What the actual fuck is "this" Javascript

  • 24
    Anonymous functions (lambdas) bind this to the lexical scope of where they're defined. You defined an anonymous function in a const object in the global closure, in a web browser, so this = window.

    Fully qualified functions use call site invocation, so this is set to wherever that function is invoked from.

    Objects don't create lexically assignable closures, that feature is exclusive to functions/function constructors.

    function test(){
    this.test = "waffles";
    this.test2 = "waffles2"
    this.a = { b: () => this };

    If you create a new instance of test, and invoke a.b, you get the instance of test you created. You will also always receive that value because it is bound to the lexical scope.

    Consider the following:

    const obj = {
    z(){ return this;}

    const objZ = obj.z;

    objZ(); // returns whatever the call site of the invocation is, contextually whatever closure houses objZ
    obj.z() // also returns the call site of the invocation, which in this invocation will be obj
  • 7
    That isn't bug, it's feature.
    You wanna have `this` context down? Use old style function.
    You wanna have upper `this` context, simply don't care about it or want elegant one-liner? Bash arrow function!
  • 4
    Simply never use this, it's a meaningless source of needless confusion.
  • 7
    @Ubbe actually, `this` is useful in class methods, so everybody's in clear that they are operating on instance of class rather than some private variable.
  • 6
    You’re a doofus I’m sorry
  • 2
    "It's not a bug, it's a feature", but for real. It's intentionally like this and both variants have their use.
  • 5
    Don't you know this?
  • 2
    JavaScript.Info is now your evening reading
  • 4
    Why had devRant become flooded with these non-rants?
  • 2
    @ScriptCoded because `this` is complicated, especially if you don't know how variable scopes work.
  • 2
    @C0D4 that's one of cases when it's only so easy to complicate everything rather than to avoid 😂
  • 2
    @vintprox yes, but am I wrong?
  • 1
    @C0D4 it indeed is complicated.
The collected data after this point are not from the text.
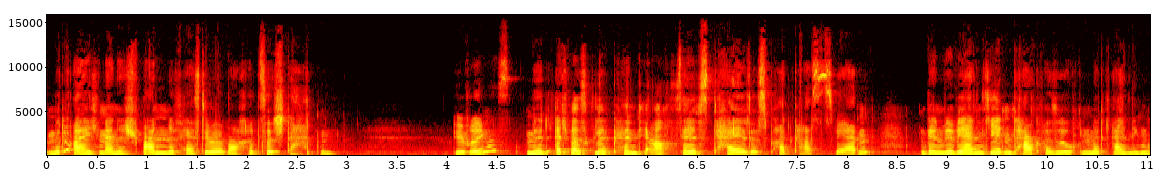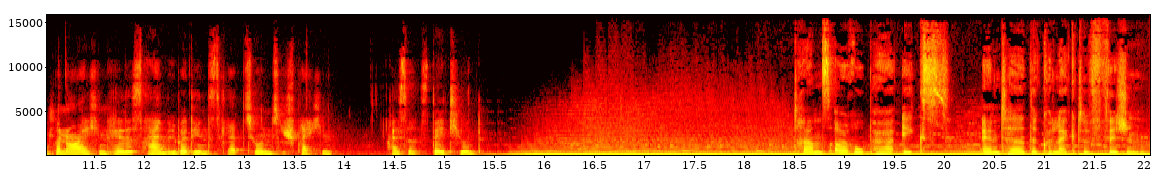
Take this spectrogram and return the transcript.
mit euch in eine spannende Festivalwoche zu starten. Übrigens, mit etwas Glück könnt ihr auch selbst Teil des Podcasts werden, denn wir werden jeden Tag versuchen, mit einigen von euch in Hildesheim über die Installation zu sprechen. Also stay tuned. Trans-Europa X Enter the Collective Vision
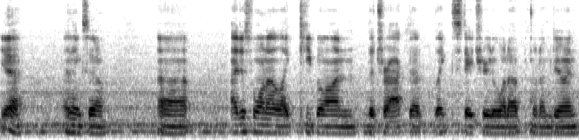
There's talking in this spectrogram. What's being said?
yeah, I think so. Uh, I just want to like keep on the track that like stay true to what I what I'm doing.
You have to know where `this` is convenient and where it is not. Novices are soooo confused coming from other languages (except from Java, bc it has `this` for the use case I pointed out earlier and it's fairly easy).
  • 1
    Freecodecamp explains This

  • 1
    @C0D4 It's not only about `this` though. Also just bashing languages and other technologies all togheter
  • 1
    @vintprox I usually push for fat arrows if they will be a callback somewhere else. Other than that, regular functions.
  • 0
    this was hard enough to get, yet they added arrow function to try make it simple and now it’s fragmented shit
  • 3
    It's in the literal fucking definition of the arrow function on line fucking 1 of the docs. Just saying.
  • 4
    @hashedram The average JS dev will say "you should use arrow functions because they look neater"

    Sometimes I wish JS devs would put in some more effort into what is essentially their daily bread and butter.
  • 0
    not a wtf at all; this is expected behavior and in line with the spec
  • 1
    Yeah this is unintuitive in javascript. You have to read about its behaviour in depth to understand it. And frankly I don't think it's reasonable to expect people to read the friggin spec to use a language. I mean, I understand why it's like this. It's unfortunate but we have to live with it. Y'all javascript fanboys needa chill. No one's favourite language is perfect.

    Thank god they added arrow functions though
  • 0
    @M3m35terJ05h javascript "everyones favorite language."

    You're the chandler of programming.

    *slow clap*.
Add Comment